Towards Context-Aware Navigation in Agricultural Environments For Long-Term Autonomous Robots
Benjamin Kisliuk, Mark Höllmann, Christoph Tieben, Jan Christoph Krause, Sebastian Pütz, Santiago Focke Martinez, Alexander Mock, Felix Igelbrink, Thomas Wiemann, Stefan Stiene and Joachim Hertzberg of the German Research Center for Artificial Intelligence (DFKI), Plan Based Robot Control, Osnabrück University and the Institute of Computer Science.
Currently, most robotic systems are remote controlled or are based on a single global environment representation. This fixed representation and the fixed set of behaviors limits the flexibility of autonomous robots. In agriculture, the environment changes fast during vegetation periods. This demands context-sensitive navigation. We want to enable our robotic system AROX (Autonomous Robotic Experimental Platform) to map fields over an entire vegetation period without any human intervention and to adapt its action schemes to the environment. For this purpose, we set up the hardware infrastructure for housing and charging the robot, and implemented the required software based on the Robot Operating System (ROS) to realize the desired context sensitivity.
For common static environments, especially indoor scenarios, established solutions, e.g. based on static grid maps, are available. But for long-term autonomous applications, it must be considered that a change in environment might be expectable in some regions. A change can also be unforeseen elsewhere. Thus, it is not possible to rely solely on the established solutions. Depending on the layouts of the fields, the condition of the plants, the season and the weather specific solutions are required. However, the established solutions are well tested and understood for simple applications and can therefore be used to solve subproblems.
We want to consider the semantic and geometric context by combining the classical algorithms with novel application-specific methods. For this purpose, we deployed the autonomous system AROX for plant monitoring, in a real field environment. The system consists of two main components: the mobile robot itself, which is able to drive around and sense the environment, and a container located next to the field, which contains the loading device and gives shelter to the robot. The aim in this example scenario is to enable the robot to create 3D scans of a cornfield on a regular basis without any user interaction.

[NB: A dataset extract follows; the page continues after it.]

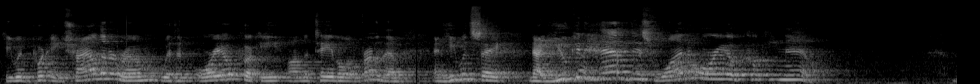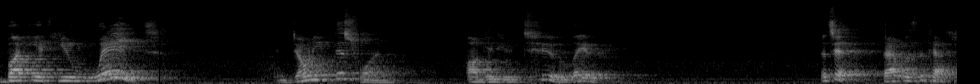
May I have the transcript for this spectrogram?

We annotated a geometric map of the surroundings with semantic information and divided the map into different navigation zones. This allows us to choose the most appropriate planning and navigation method specialized for the specific semantic context. The context is indicated by the annotated geometric environment model. In this contribution we present the implementation of the technical aspects for robust navigation of such a system based on a semantic map. We introduce the system components of the used mapping system and the ROS-based implementation of context sensitive operation.
The presented AROX prototype is able to navigate safely through different zones within the environment. To further improve autonomy, an execution monitoring system is required for long-term autonomy to detect abnormal behavior of the system and unforeseen events. For this purpose, the current semantic environment map will be combined with a symbolic model to enable rule-based reasoning for process state detection. Such asemantic monitoring system would allow automatic recognition of process states on an abstract level, such as "loading", "driving" or "scanning", based on the sensor data and the semantic environment model. Furthermore, illegal, or abnormal states can also be detected by defining simple rules.

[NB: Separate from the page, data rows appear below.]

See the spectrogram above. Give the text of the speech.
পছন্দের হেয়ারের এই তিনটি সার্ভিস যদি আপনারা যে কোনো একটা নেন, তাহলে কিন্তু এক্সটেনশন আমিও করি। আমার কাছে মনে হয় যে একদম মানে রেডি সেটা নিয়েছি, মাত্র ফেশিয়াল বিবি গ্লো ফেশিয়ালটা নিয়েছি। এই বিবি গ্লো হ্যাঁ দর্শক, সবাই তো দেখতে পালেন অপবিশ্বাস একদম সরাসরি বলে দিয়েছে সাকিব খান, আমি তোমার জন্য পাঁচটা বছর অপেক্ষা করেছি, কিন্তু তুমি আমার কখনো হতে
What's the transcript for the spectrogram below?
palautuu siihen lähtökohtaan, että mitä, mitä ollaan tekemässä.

The DFKI Niedersachsen Lab (DFKINI) is sponsored by the Ministry of Science and Culture of Lower Saxony and the Volkswagen Stiftung.